After they are signed up, each classroom gets a bin in which to keep their full bottles, t-shirts, baseball caps, stickers, and tri-folds about the environment. So, as a part of that I have also been going around to classrooms to talk to the kids about what we are doing and to help hand out the materials that they get for signing up to be a part of the competition. I have been absolutely amazed at the initiative that the teachers and students (as well as the Municipality) have taken!Almost every classroom we visited already had dozens of bottles filled with inorganic garbage! I put the information down on paper, and threw out a few ideas to get the ball rolling, but SO much of this has come from the Municipality and the community, and I am just tickled pink! To me, small projects that will continue in the community long after I am gone are a much bigger accomplishment than any big thing I might be able to do on my own. I don’t have words to describe how proud I am to be able to share time and experiences with such a wonderful community of people.
For those of you wondering why in the world we are encouraging people to put garbage in bottles (and spending a good chunk of time stuffing garbage in bottles myself), you should take a look at the website www.puravidaatitlan.org. We aren’t working directly with this organization, but the website is a wonderful example of just what can be accomplished with trash. Currently, Long Way Home (another US organization) is working on building a school with the bottles we are collecting, and in the near future we hope to be building our tourism office and artisan market from bottles filled with the trash that is currently littering the streets and streams. It’s a big project, and a big problem, but there are numerous benefits. I am hoping to share this technique with individuals in the states when I get back.While it may not be used there to build houses or schools, it could be used for sheds, chicken coups, planters, benches, or whatever you can dream up!
I tell the kids here all the time that they have a lot more power than they know. What they do and model affects what their friends and family do, and what happens here affects the whole world.Conversely, the choices you make in your home affect Guatemala.We’re all in this together, and I am proud to have such excellent company!

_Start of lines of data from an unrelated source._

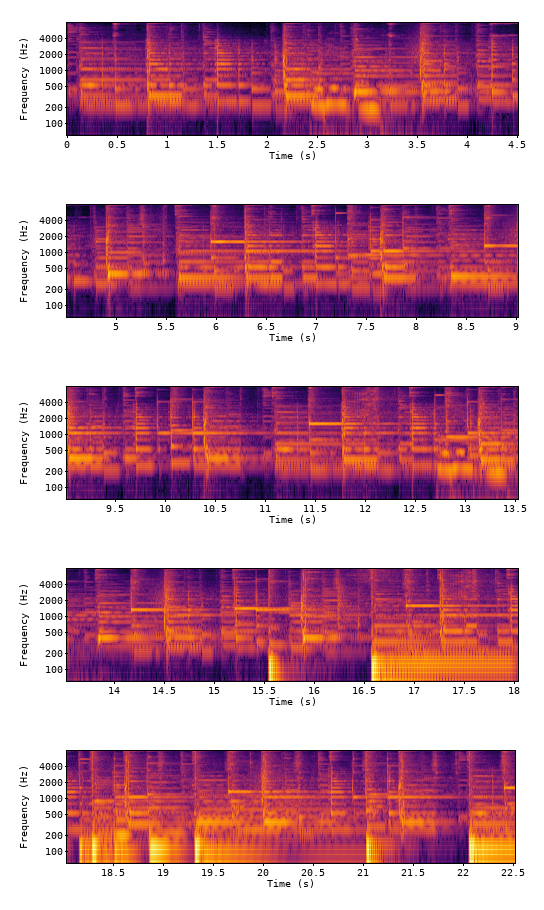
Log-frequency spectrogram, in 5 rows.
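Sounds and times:
happy ukulele guitar music: 0.0 - 22.5.

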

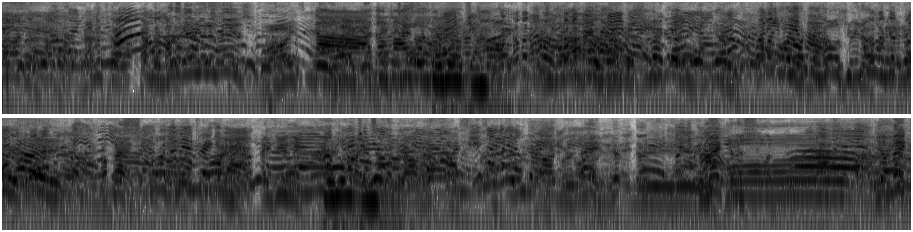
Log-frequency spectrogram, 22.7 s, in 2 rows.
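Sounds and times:
rowdy bar conversation: 0.0 - 22.7
laughter: 5.2 - 7.8, 15.4 - 16.5
people hollering in a bar: 5.3 - 6.8, 15.4 - 16.8, 19.6 - 22.7.

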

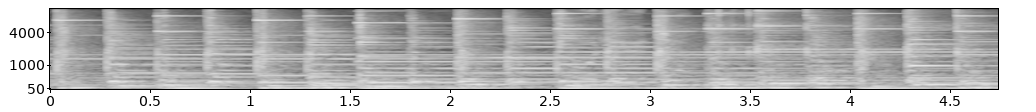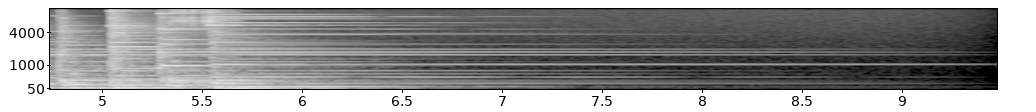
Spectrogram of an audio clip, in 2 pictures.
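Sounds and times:
happy fun comedy music: 0.0 - 6.8.

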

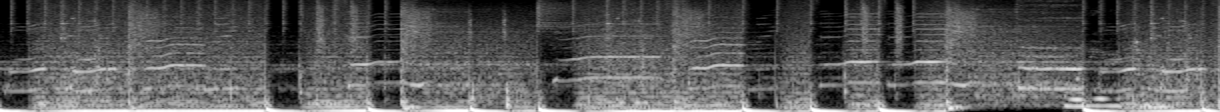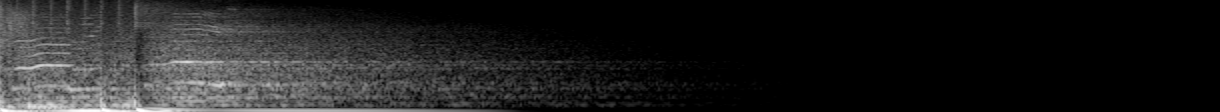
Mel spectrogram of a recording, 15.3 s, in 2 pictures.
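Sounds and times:
dubstep future bass music: 0.0 - 11.2.

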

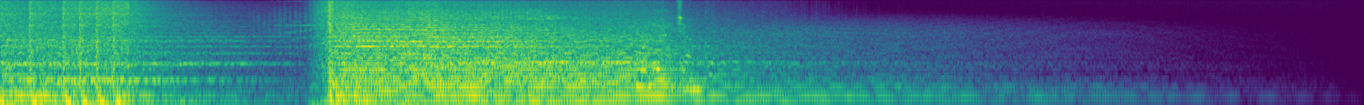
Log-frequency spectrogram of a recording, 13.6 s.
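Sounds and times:
aggressive trailer intro music: 0.0 - 10.8.

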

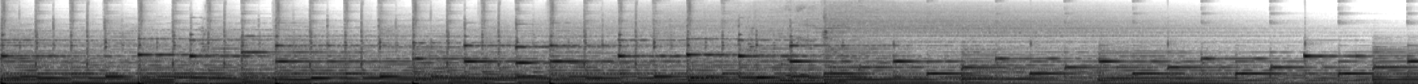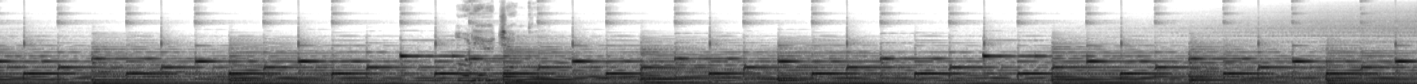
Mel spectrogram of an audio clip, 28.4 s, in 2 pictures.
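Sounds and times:
relaxing corporate music: 0.0 - 28.3.

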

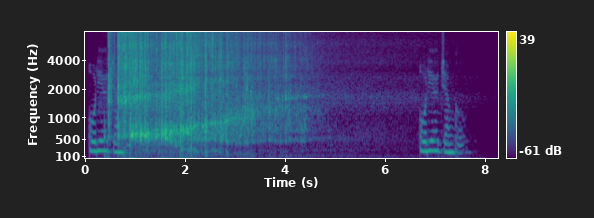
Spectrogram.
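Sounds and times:
long pitcher pour with ice: 0.5 - 6.8.

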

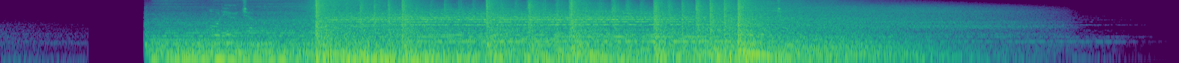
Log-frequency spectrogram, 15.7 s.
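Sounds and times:
epic logo sting: 2.0 - 13.8.

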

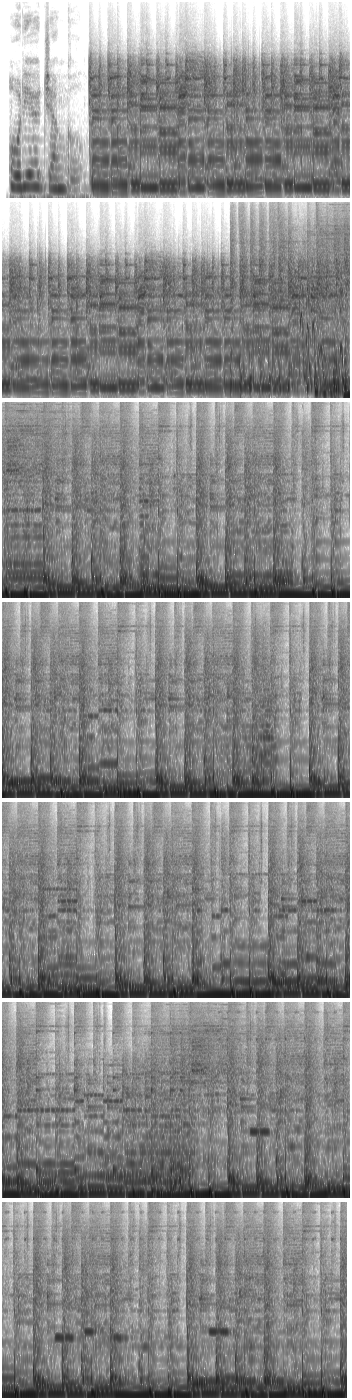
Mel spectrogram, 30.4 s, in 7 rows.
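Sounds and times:
funk music: 1.1 - 30.4.

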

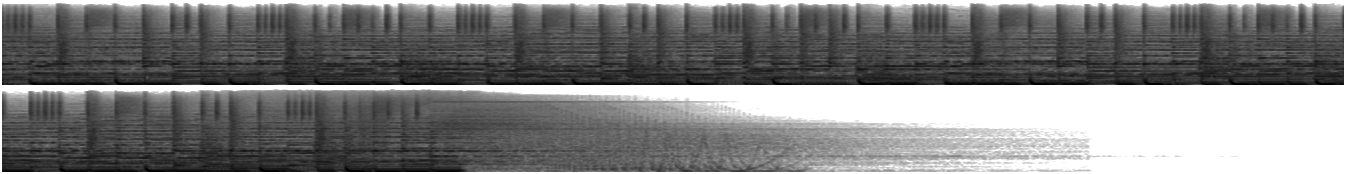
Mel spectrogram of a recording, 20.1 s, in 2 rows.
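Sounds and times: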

How to Eat a Tortilla 06/25/2009
Just Let it be Found 06/06/2009
Rolin', rolin', rolin'... 05/21/2009